Physician Leaders Share Ideas for Improving Credentialing Process in MA Program

Members of PAMED staff joined physician leaders at a meeting on Sept. 11 with Secretary of Human Services Ted Dallas.

The Pennsylvania Medical Society (PAMED), Philadelphia County Medical Society, and leaders from large physician groups across the commonwealth met in Philadelphia on Friday, Sept. 11, with Secretary of Human Services Ted Dallas.

The group discussed expanding access to care by improving the process used to credential physicians for participation in the Medical Assistance program. Participants shared insights for how to make the process better and allow providers to be more easily and timely credentialed by the state.

Sec. Dallas was very receptive to the concerns of the group and the Department of Human Services and PAMED will convene a follow-up meeting focused on implementing change in the next few weeks.

Members tell PAMED that the credentialing process simply takes too long. More than 50 percent of respondents in a 2014 survey conducted by PAMED said the process took 90 days or longer to credential new physicians. This delays physicians from seeing patients.

Legislation to streamline the credentialing process and make it uniform across all insurers is expected to be introduced early this fall, and PAMED strongly supports this.

“It causes a problem with respect to direct patient care in that you have physicians, especially those that are graduating residency programs that want to get in to see patients,” said David Thompson, PAMED’s director of legislative affairs. “They move into the state from wherever they trained and they join a practice or a hospital system and they have to wait until they are credentialed by the insurer before they can see a patient [after they are already licensed by the state board, and many times, also credentialed by a hospital or health system].”

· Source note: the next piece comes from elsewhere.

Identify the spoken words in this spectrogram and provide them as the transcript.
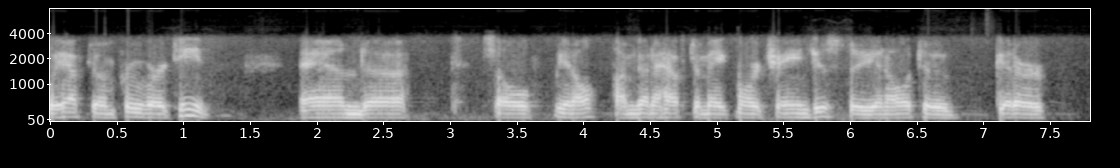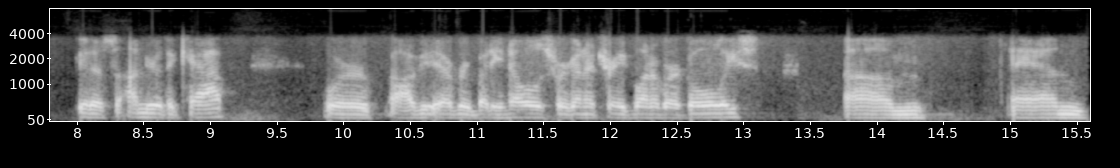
we have to improve our team. And uh, so, you know, I'm going to have to make more changes to, you know, to get our get us under the cap where obviously everybody knows we're going to trade one of our goalies. Um, and,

As part of the legislation, PAMED is also advocating that, after the insurer has had a physician’s credentialing application for a certain amount of time, and no decision has been made, the physician be provisionally credentialed so that they can start seeing patients. Once they are formally credentialed, the insurer could then begin to pay the physician retroactively for care they provided during the time they were provisionally credentialed.